[[ Extracted entries open ]]

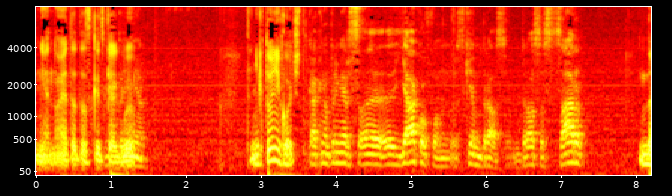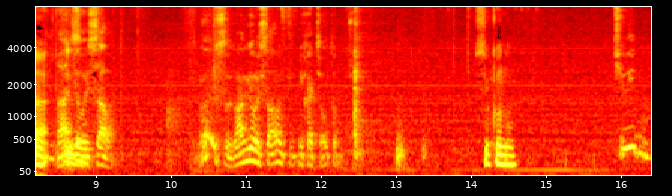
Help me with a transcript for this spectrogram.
Не, ну это, так сказать, как бы... например. Это никто не хочет. Как, например, с, э, Яков, он с кем дрался? Дрался с царь, Да. ангела Исава. Ну, ангел Исава не хотел там. Секунду. Очевидно.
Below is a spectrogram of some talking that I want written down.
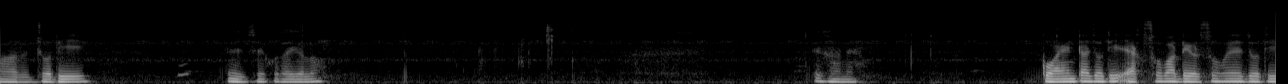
আর যদি এই যে কোথায় গেল? এখানে। কয়েনটা যদি একশো বা দেড়শো হয়ে যদি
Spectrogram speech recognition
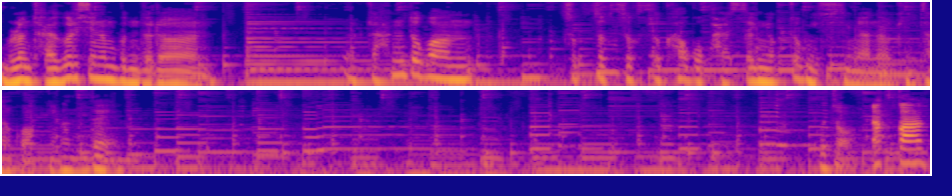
물론 잘 그리시는 분들은 이렇게 한두 번 쓱쓱쓱쓱 하고 발색력 좀 있으면 괜찮을 것 같긴 한데. 그죠? 약간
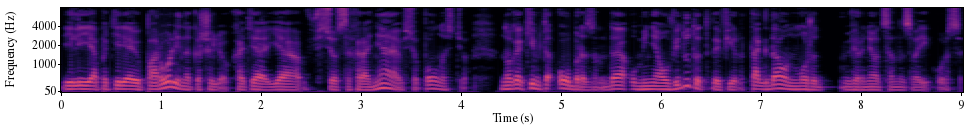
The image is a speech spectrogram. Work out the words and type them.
или я потеряю пароли на кошелек, хотя я все сохраняю, все полностью, но каким-то образом, да, у меня уведут этот эфир, тогда он может вернется на свои курсы.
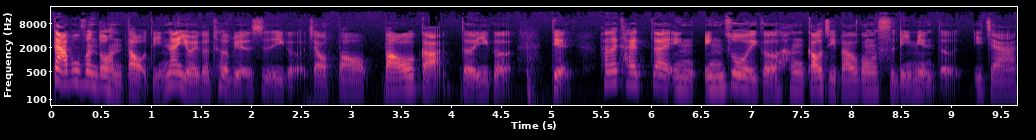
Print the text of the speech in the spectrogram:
大部分都很到底。那有一个特别是一个叫包包嘎的一个店。他在开在银银座一个很高级百货公司里面的一家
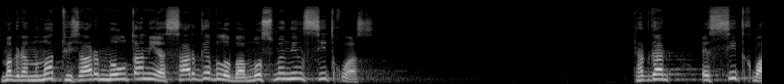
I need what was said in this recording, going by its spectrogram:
მაგრამ მათთვის არ მოუტანია სარგებლობა მოსმენილ სიტყვას. რადგან ეს სიტყვა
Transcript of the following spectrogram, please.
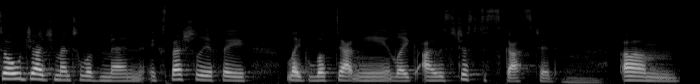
so judgmental of men, especially if they, like, looked at me. Like, I was just disgusted. Um,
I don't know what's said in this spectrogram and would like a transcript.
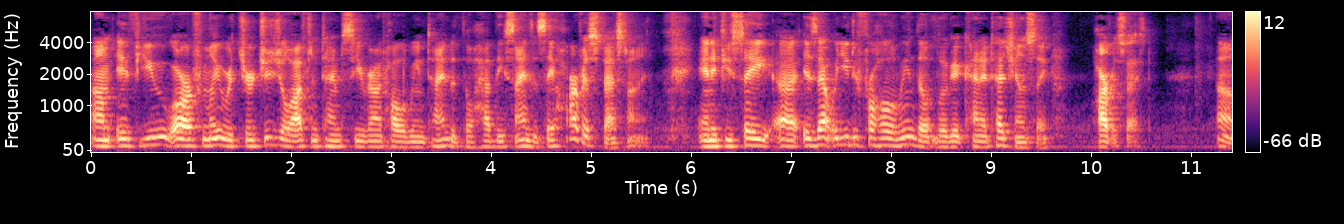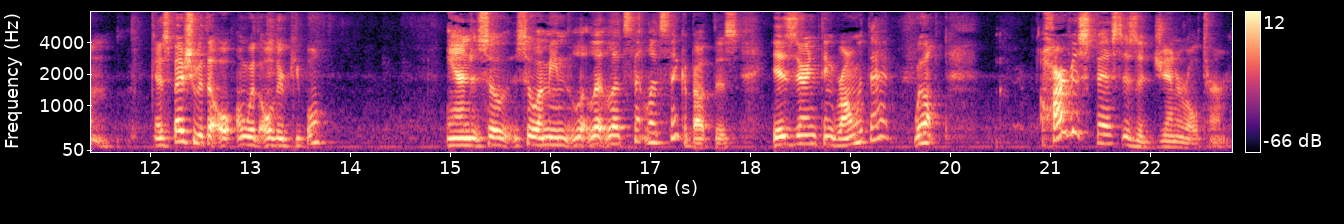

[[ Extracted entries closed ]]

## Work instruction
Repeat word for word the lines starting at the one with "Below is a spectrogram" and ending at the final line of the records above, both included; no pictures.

## Answer space
Below is a spectrogram of some talking that I want written down.
আর যদি এই যে কোথায় গেল? এখানে। কয়েনটা যদি একশো বা দেড়শো হয়ে যদি
Spectrogram speech recognition
물론 잘 그리시는 분들은 이렇게 한두 번 쓱쓱쓱쓱 하고 발색력 좀 있으면 괜찮을 것 같긴 한데. 그죠? 약간
The image is a speech spectrogram. Work out the words and type them.
или я потеряю пароли на кошелек, хотя я все сохраняю, все полностью, но каким-то образом, да, у меня уведут этот эфир, тогда он может вернется на свои курсы.
Print the text of the speech in the spectrogram:
大部分都很到底。那有一个特别是一个叫包包嘎的一个店。他在开在银银座一个很高级百货公司里面的一家
I need what was said in this recording, going by its spectrogram:
მაგრამ მათთვის არ მოუტანია სარგებლობა მოსმენილ სიტყვას. რადგან ეს სიტყვა
Transcript of the following spectrogram, please.
so judgmental of men, especially if they, like, looked at me. Like, I was just disgusted. Um,
I don't know what's said in this spectrogram and would like a transcript.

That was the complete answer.